Gunfight and The Magnificent Seven are very slick, very romantic; they just have a wonderful look about them. But John Carpenter points to The Magnificent Seven as the last hurrah, the last of that kind of film. From then on, it was The Wild Bunch and Spaghetti Westerns.
Another thing, I think you have to keep in mind, especially in The Magnificent Seven, you’ve got Steve McQueen and James Coburn; these are actors who grew up watching movies. They had a movie sense. There was enough of an opening in that script, because it was partially written but not complete, that there was the possibility of improvisation. Robert Vaughn, for example, came up with that great death scene where his cheek slides down the wall—this was a bit of business that Vaughn wanted to try. And it’s the same kind of thing you did when you were a kid, the kind of death you wanted—over the top, theatrical, flamboyant. Certainly, Magnificent Seven is all these things.
The Magnificent Seven and The Great Escape are adult pictures for kids.
I think you’re right. I have a friend who has boys who are 11 and 13. Because she knows of my passion for Sturges and the fact that I’ve been working on this book, she introduced her kids to The Great Escape, and they fell in love with it. It’s a load of fun, really, really a lot of fun. And it really holds up as one of the most entertaining films ever made.
Bad Day At Black Rock may be Sturges’s best picture, but it’s a much more serious film.
I think of Bad Day At Black Rock as a Western as well, a modern-era Western, as it takes place in the months just after the end of WWII. Whenever Bad Day At Black Rock came up, Sturges said, “It doesn’t get any better than that. The screenplay came to me and we didn’t have to change anything. It was perfect.” But what Sturges did was, they got rid of a lot of secondary characters in the town. There were other people with lines, but he pared them away, and that was, again, part of Sturges’s genius. He talked about making it into a Greek tragedy by just having X number of players, and only those characters who are intrinsically involved in the moving of the plot would survive those edits.
David Thomson said that the Western was the genre Sturges did best.

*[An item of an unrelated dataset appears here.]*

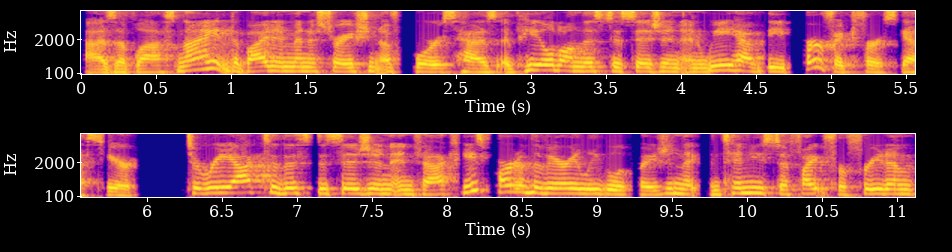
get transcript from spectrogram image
as of last night, the Biden administration, of course, has appealed on this decision, and we have the perfect first guest here to react to this decision. In fact, he's part of the very legal equation that continues to fight for freedom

Well, as a kid [Sturges] read Western pulps and played cowboys; certainly, he grew up watching the great silent Western stars, so it was a natural for him. And he spent some time on a kind of a dude ranch when visiting a friend when he was a kid. He had a love of the outdoors instilled in him by his mother Grace. When you have that, you’re naturally drawn to the Western.